You may have heard that Destiny launched last night. You’ve likely seen advertising that would imply it was nothing short of the best thing ever on PlayStation. It’s on Microsoft’s console as well, but aside from a midnight launch event at some Microsoft stores, and a clever web page for a fake fragrance, there hasn’t been much made of the fact that you can play Bungie’s latest on Xbox.
Sony’s gotten all the good stuff, including a lot of exclusive bits and bobs in the PlayStation version of Destiny. That’s because of co-marketing. Sony helps to advertise the game, saving Activision some money. In return, Sony gets the chance to brand the game as theirs in most gamers’ minds. Sony UK head Fergal Gara told Eurogamer that the game is so important to the company that they are handling it as they would an in-house developed title.
“We’re treating it, for all intents and purposes internally, as if it’s a first-party release. We’re wrapping our arms around it on all levels of the organisation. It’s a special project and an important project and it has the power to launch Christmas. It’s hugely important.”
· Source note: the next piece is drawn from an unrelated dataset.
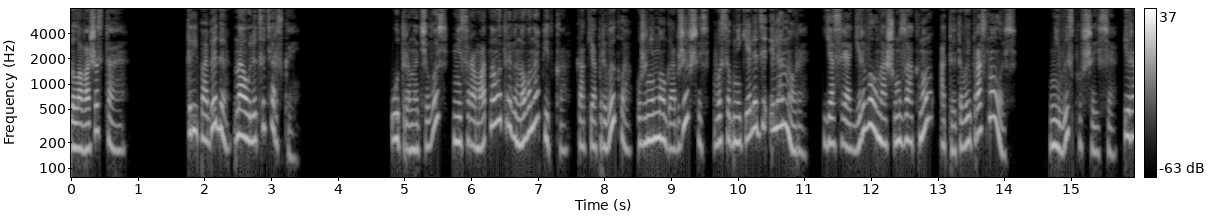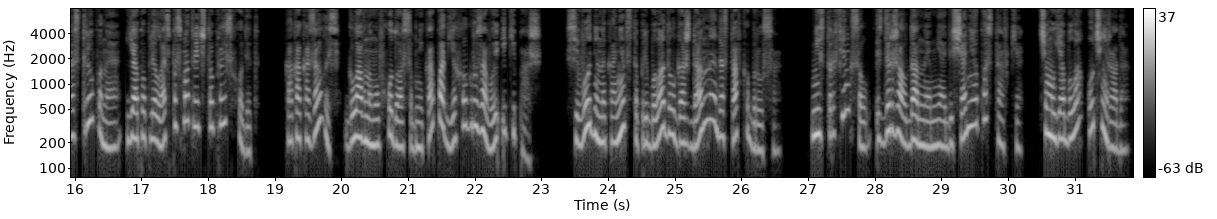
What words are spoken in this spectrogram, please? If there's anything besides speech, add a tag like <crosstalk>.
Глава шестая. Три победы на улице Терской. Утро началось не с ароматного травяного напитка, как я привыкла, уже немного обжившись в особняке леди Элеоноры. Я среагировала на шум за окном, от этого и проснулась. Невыспавшаяся и растрепанная, я поплелась посмотреть, что происходит. Как оказалось, к главному входу особняка подъехал грузовой экипаж. Сегодня наконец-то прибыла долгожданная доставка бруса. Мистер Финксел сдержал данное мне обещание о поставке, чему я была очень рада.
Will the co-marketing effort pay off for Sony? Probably. These kinds of co-marketing efforts usually do exactly what they’re intended to do. Sony’s console is already in first place as far as sales, so it makes sense for Activision to push that version anyway. (You can see that the majority of Destiny players on Quarter to Three have opted for the PlayStation so far.) Last generation, Microsoft and Activision partnered on Call of Duty installments and both parties benefitted. With Bungie’s ten year strategic plan, it remains to be seen if this generation will be defined by Destiny and Sony.